Task requirements: Your answer must be an exact copy of the records, with no pictures included.

Record set: Begin

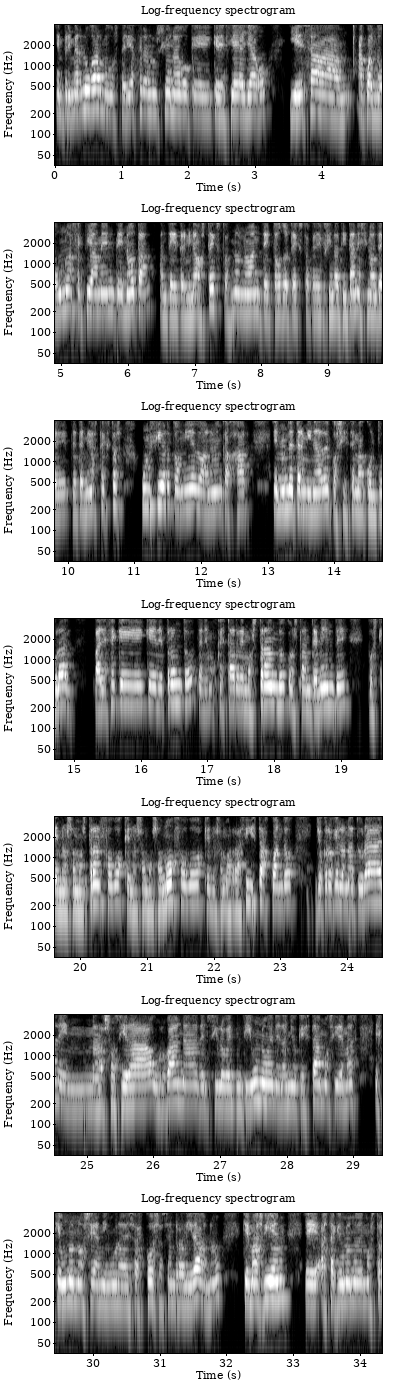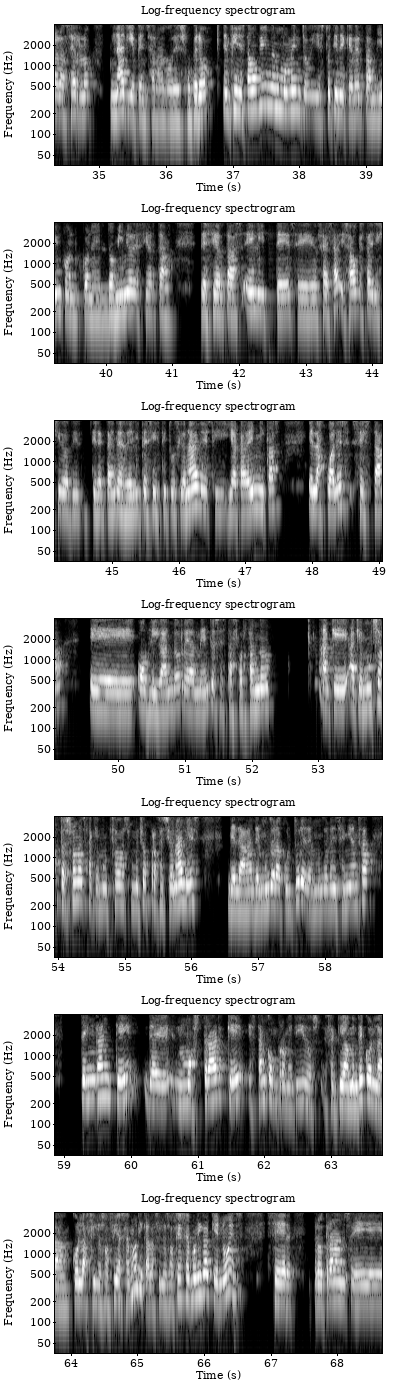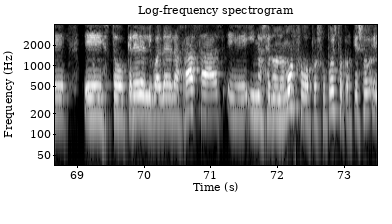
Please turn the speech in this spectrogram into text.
En primer lugar, me gustaría hacer alusión a algo que, decía Yago, y es a, cuando uno efectivamente nota ante determinados textos, ¿no? no ante todo texto que defienda Titanes, sino ante determinados textos, un cierto miedo a no encajar en un determinado ecosistema cultural parece que, de pronto tenemos que estar demostrando constantemente pues que no somos transfobos, que no somos homófobos, que no somos racistas, cuando yo creo que lo natural en una sociedad urbana del siglo XXI, en el año que estamos y demás, es que uno no sea ninguna de esas cosas en realidad, ¿no? Que más bien, eh, hasta que uno no demostrara serlo, nadie pensará algo de eso. Pero, en fin, estamos viviendo en un momento, y esto tiene que ver también con, con el dominio de cierta de ciertas élites, eh, o sea, es, algo que está dirigido directamente desde élites institucionales y, académicas, en las cuales se está eh, obligando realmente, o se está forzando a que, a que muchas personas, a que muchos, muchos profesionales del mundo de la cultura y del mundo de la enseñanza tengan que mostrar que están comprometidos efectivamente con la, con la filosofía hegemónica. La filosofía hegemónica que no es ser pro-trans, eh, esto, creer en la igualdad de las razas eh, y no ser un homófobo, por supuesto, porque eso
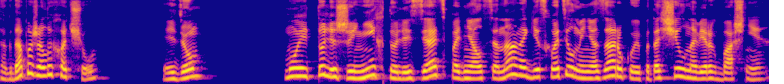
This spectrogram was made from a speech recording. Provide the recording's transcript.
Тогда, пожалуй, хочу. Идем. Мой то ли жених, то ли зять поднялся на ноги, схватил меня за руку и потащил наверх башни.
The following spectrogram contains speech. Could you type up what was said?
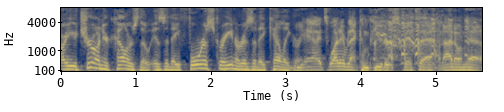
are you true on your colors, though? Is it a forest green or is it a Kelly green? Yeah, it's whatever that computer spits out. I don't know.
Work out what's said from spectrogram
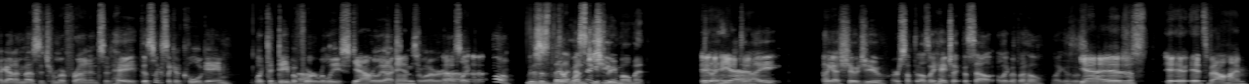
I got a message from a friend and said, "Hey, this looks like a cool game." Like the day before Uh, it released, yeah, early access and, or whatever. And I was like, uh, "Oh, this is did their I one, message two, three you? moment. did It- I, yeah, did I?" I think I showed you or something. I was like, "Hey, check this out." I was like, "What the hell?" Like this is yeah, weird. it's just it, it's Valheim,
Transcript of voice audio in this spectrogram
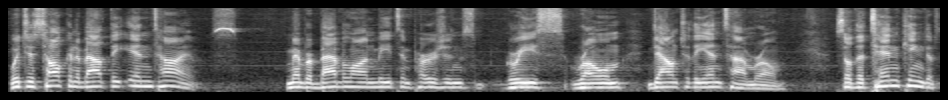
which is talking about the end times. Remember, Babylon, Medes and Persians, Greece, Rome, down to the end time Rome. So the ten kingdoms.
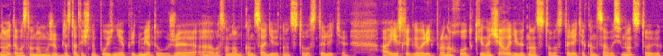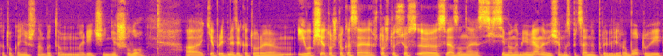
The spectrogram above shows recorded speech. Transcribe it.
но это в основном уже достаточно поздние предметы, уже э, в основном конца 19 столетия. А если говорить про находки начала 19 столетия, конца 18 века, то, конечно, об этом речи не шло. А, те предметы, которые... И вообще то, что касается... То, что все э, связанное с Семеном Емельяновичем, мы специально провели работу и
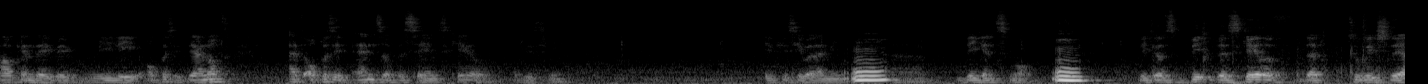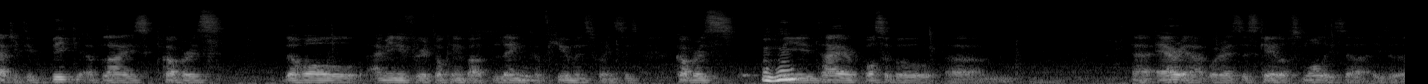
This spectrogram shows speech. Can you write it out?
how can they be really opposite? They are not at opposite ends of the same scale, obviously. If you see what I mean, Mm. uh, big and small Mm. because big, the scale of that to which the adjective big applies covers the whole. I mean, if we're talking about length of humans, for instance, covers hmm the entire possible um, uh, area, whereas the scale of small is a, is a,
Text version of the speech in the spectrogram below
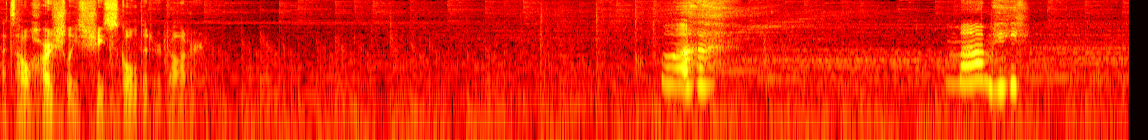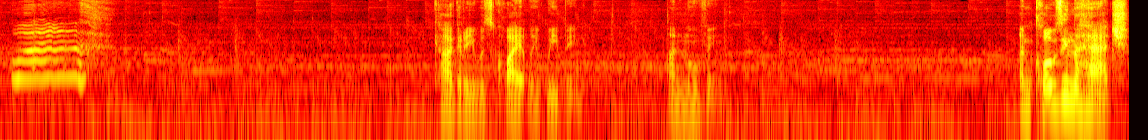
That's how harshly she scolded her daughter. What? Mommy? What? Kagari was quietly weeping, unmoving. I'm closing the hatch.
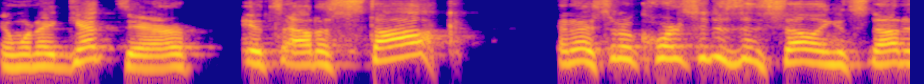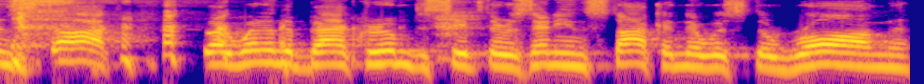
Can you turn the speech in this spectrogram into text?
And when I get there, it's out of stock. And I said, Of course it isn't selling, it's not in stock. so I went in the back room to see if there was any in stock, and there was the wrong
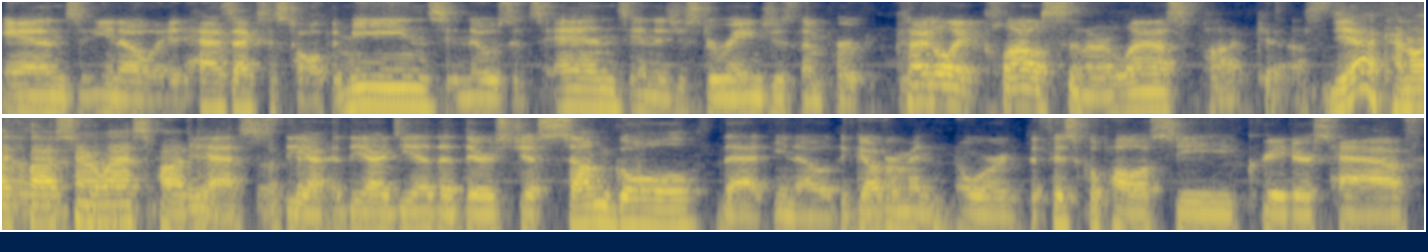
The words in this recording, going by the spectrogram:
And, you know, it has access to all the means, it knows its ends, and it just arranges them perfectly. Kind of like Klaus in our last podcast. Yeah, kind of like Klaus in our last podcast. Yeah, okay. the, the idea that there's just some goal that, you know, the government or the fiscal policy creators have,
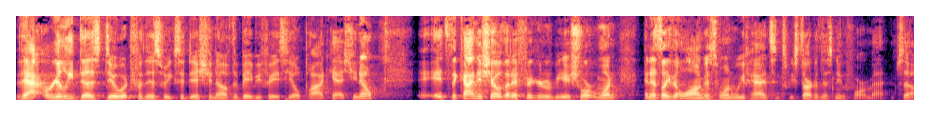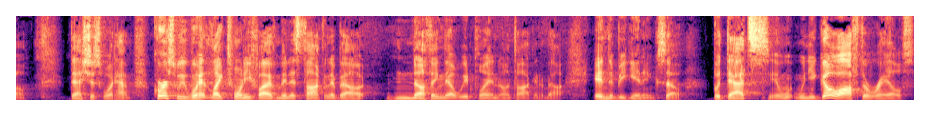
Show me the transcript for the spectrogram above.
That really does do it for this week's edition of the Babyface Heel podcast. You know, it's the kind of show that I figured would be a short one, and it's like the longest one we've had since we started this new format. So that's just what happened. Of course, we went like 25 minutes talking about nothing that we'd planned on talking about in the beginning. So, but that's you know, when you go off the rails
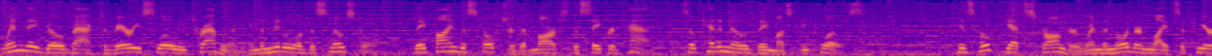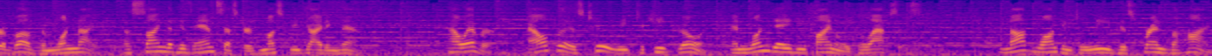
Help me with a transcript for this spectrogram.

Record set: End

Exercise solution:
Please turn the speech in this spectrogram into text.
En primer lugar, me gustaría hacer alusión a algo que, decía Yago, y es a, cuando uno efectivamente nota ante determinados textos, ¿no? no ante todo texto que defienda Titanes, sino ante determinados textos, un cierto miedo a no encajar en un determinado ecosistema cultural parece que, de pronto tenemos que estar demostrando constantemente pues que no somos transfobos, que no somos homófobos, que no somos racistas, cuando yo creo que lo natural en una sociedad urbana del siglo XXI, en el año que estamos y demás, es que uno no sea ninguna de esas cosas en realidad, ¿no? Que más bien, eh, hasta que uno no demostrara serlo, nadie pensará algo de eso. Pero, en fin, estamos viviendo en un momento, y esto tiene que ver también con, con el dominio de cierta de ciertas élites, eh, o sea, es, algo que está dirigido directamente desde élites institucionales y, académicas, en las cuales se está eh, obligando realmente, o se está forzando a que, a que muchas personas, a que muchos, muchos profesionales del mundo de la cultura y del mundo de la enseñanza tengan que mostrar que están comprometidos efectivamente con la, con la filosofía hegemónica. La filosofía hegemónica que no es ser pro-trans, eh, esto, creer en la igualdad de las razas eh, y no ser un homófobo, por supuesto, porque eso
This spectrogram was made from a speech recording. Provide the recording's transcript.
Тогда, пожалуй, хочу. Идем. Мой то ли жених, то ли зять поднялся на ноги, схватил меня за руку и потащил наверх башни.
The following spectrogram contains speech. Could you type up what was said?
are you true on your colors, though? Is it a forest green or is it a Kelly green? Yeah, it's whatever that computer spits out. I don't know.
Work out what's said from spectrogram
I got a message from a friend and said, "Hey, this looks like a cool game." Like the day before Uh, it released, yeah, early access and, or whatever. And I was like, uh, "Oh, this is did their I one, message two, three you? moment. did It- I, yeah, did I?" I think I showed you or something. I was like, "Hey, check this out." I was like, "What the hell?" Like this is yeah, weird. it's just it, it's Valheim,
Transcript of voice audio in this spectrogram
which is talking about the end times. Remember, Babylon, Medes and Persians, Greece, Rome, down to the end time Rome. So the ten kingdoms.
The spectrogram above shows recorded speech. Transcribe it.
но это в основном уже достаточно поздние предметы, уже э, в основном конца 19 столетия. А если говорить про находки начала 19 столетия, конца 18 века, то, конечно, об этом речи не шло. А, те предметы, которые... И вообще то, что касается... То, что все э, связанное с Семеном Емельяновичем, мы специально провели работу и
This spectrogram shows speech. Can you write it out?
how can they be really opposite? They are not at opposite ends of the same scale, obviously. If you see what I mean, Mm. uh, big and small Mm. because big, the scale of that to which the adjective big applies covers the whole. I mean, if we're talking about length of humans, for instance, covers hmm the entire possible um, uh, area, whereas the scale of small is a, is a,
Text version of the speech in the spectrogram below
That's how harshly she scolded her daughter. What? Mommy? What? Kagari was quietly weeping, unmoving. I'm closing the hatch.
Can you turn the speech in this spectrogram into text?
And when I get there, it's out of stock. And I said, Of course it isn't selling, it's not in stock. so I went in the back room to see if there was any in stock, and there was the wrong
The words in this recording, going by the spectrogram:
And, you know, it has access to all the means, it knows its ends, and it just arranges them perfectly. Kind of like Klaus in our last podcast. Yeah, kind of like Klaus in our last podcast. Yeah, okay. the, the idea that there's just some goal that, you know, the government or the fiscal policy creators have,
Show me the transcript for the spectrogram above.
That really does do it for this week's edition of the Babyface Heel podcast. You know, it's the kind of show that I figured would be a short one, and it's like the longest one we've had since we started this new format. So that's just what happened. Of course, we went like 25 minutes talking about nothing that we'd planned on talking about in the beginning. So, but that's you know, when you go off the rails
Help me with a transcript for this spectrogram.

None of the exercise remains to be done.